Acquisition of the Merritt Family Forest

Basic Project Information
Site Name
Merritt Family Forest
Habitat Types
Habitat Acres Miles Feet
Acquisitions/Easements 75.90 0.00 0.00
TOTAL 75.90 0.00 0.00
Funding Sources
Funding Organization Funding Program NFWF-LISFF Funded Amount Amount Awarded Amount Spent
Connecticut Department of Energy & Environmental Protection - Open Space & Watershed Land Acquisition Grant Program
Groton Open Space Association
Project Partners
Partners Organization
Groton Open Space Association
Partners Organization
Private Landowners
Partners Organization

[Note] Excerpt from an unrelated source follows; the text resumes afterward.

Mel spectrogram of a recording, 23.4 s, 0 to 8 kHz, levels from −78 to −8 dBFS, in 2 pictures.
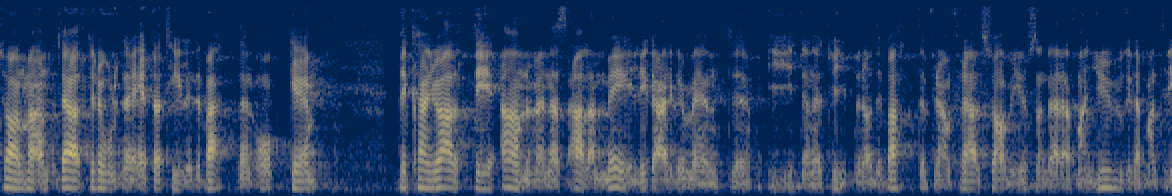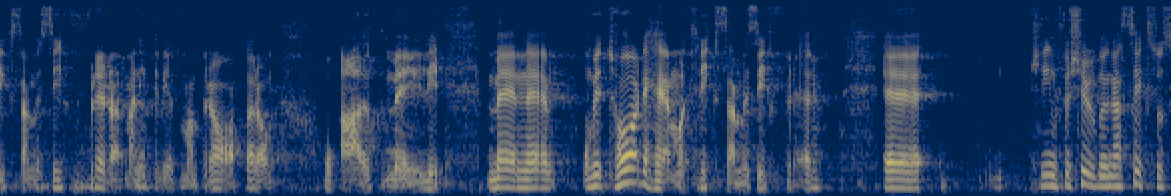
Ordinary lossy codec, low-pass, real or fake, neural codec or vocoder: none; 7.2 kHz; fake; vocoder, 22.05 kHz, 80 mel bands, HiFi-GAN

Connecticut Department of Energy & Environmental Protection
Cause of Degradation
Development Risk
Invasive Species - vegetation
Removal of Vegetation
Degradation Description
Known as the Fort Hill Farm in the 1800s, this site was used primarily for grazing by young cattle. Today, the mostly wooded Merritt Property has concentrations of non-native invasive plants in its forested and meadow areas. Species include Russian olive (Elaeagnus umbellata), bittersweet vines (Celastrus orbiculatus), and multiflora rose (Rosa multiflora). The nearly 80-acre Merritt Property had also been under very strong development pressure by a private developer for more than 5 years prior to the purchase by GOSA.
Project Description
The Merritt Family negotiated a sale agreement with the Groton Open Space Association (GOSA) for $1,000,000 after winning its 5-year legal battle with Ravenswood Construction LLC. GOSA has begun working on the invasive species problem, and has since given a conservation easement to the State of Connecticut. The easement states that the land shall be kept in its natural, scenic and open condition in perpetuity. Public access is granted for hiking, jogging and for other non-motorized passive recreational uses that will be listed in GOSA’s management plan for this property.
Restoration Technique
Invasive Species Control - Vegetation
Land Acquisition
Eccleston Brook